[THE RECORDS Boundary: Start]
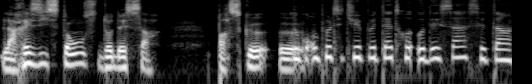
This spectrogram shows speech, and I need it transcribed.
la résistance d'Odessa. Parce que, euh, Donc on peut le situer peut-être Odessa, c'est un,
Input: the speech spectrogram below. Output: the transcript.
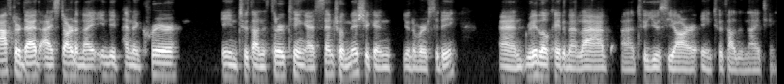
After that, I started my independent career in 2013 at Central Michigan University and relocated my lab uh, to UCR in 2019.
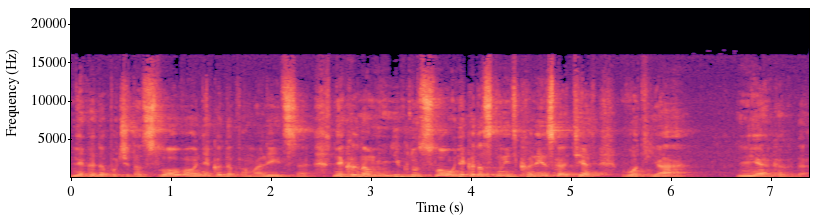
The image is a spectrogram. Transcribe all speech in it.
Некогда почитать Слово, некогда помолиться, некогда вникнуть в Слово, некогда склонить колени и сказать, Отец, вот я, некогда.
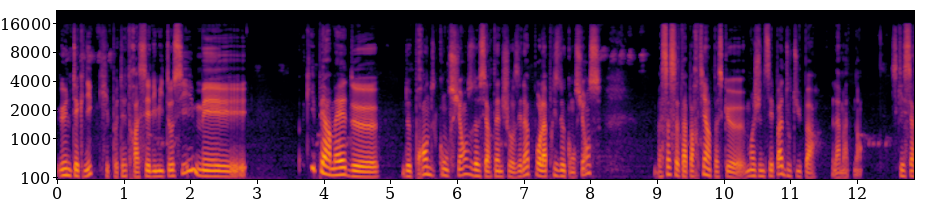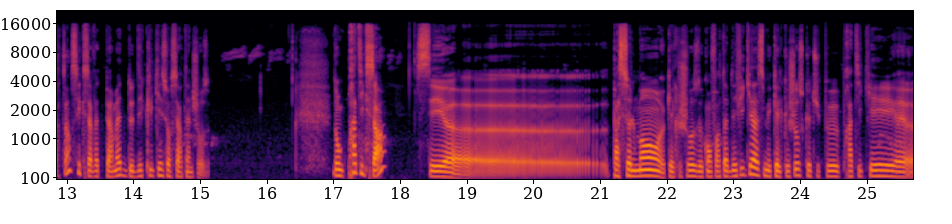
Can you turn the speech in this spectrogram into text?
une technique qui peut être assez limite aussi, mais qui permet de, prendre conscience de certaines choses. Et là, pour la prise de conscience, bah ça, ça t'appartient, parce que moi je ne sais pas d'où tu pars, là maintenant. Ce qui est certain, c'est que ça va te permettre de décliquer sur certaines choses. Donc pratique ça, c'est euh, pas seulement quelque chose de confortable, d'efficace, mais quelque chose que tu peux pratiquer euh,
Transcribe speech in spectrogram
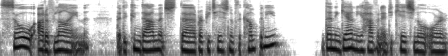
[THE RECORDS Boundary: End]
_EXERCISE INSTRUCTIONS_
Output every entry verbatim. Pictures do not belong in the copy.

_TASK OUTPUT_
This spectrogram shows speech, and I need it transcribed.
la résistance d'Odessa. Parce que, euh, Donc on peut le situer peut-être Odessa, c'est un,
Input: the speech spectrogram below. Output: the transcript.
After that, I started my independent career in 2013 at Central Michigan University and relocated my lab uh, to UCR in 2019.
The image is a spectrogram. Transcribe all speech in it.
Некогда почитать Слово, некогда помолиться, некогда вникнуть в Слово, некогда склонить колени и сказать, Отец, вот я, некогда.
Can you turn the speech in this spectrogram into text?
une technique qui peut être assez limite aussi, mais qui permet de, prendre conscience de certaines choses. Et là, pour la prise de conscience, bah ça, ça t'appartient, parce que moi je ne sais pas d'où tu pars, là maintenant. Ce qui est certain, c'est que ça va te permettre de décliquer sur certaines choses. Donc pratique ça, c'est euh, pas seulement quelque chose de confortable, d'efficace, mais quelque chose que tu peux pratiquer euh,
Transcribe speech in spectrogram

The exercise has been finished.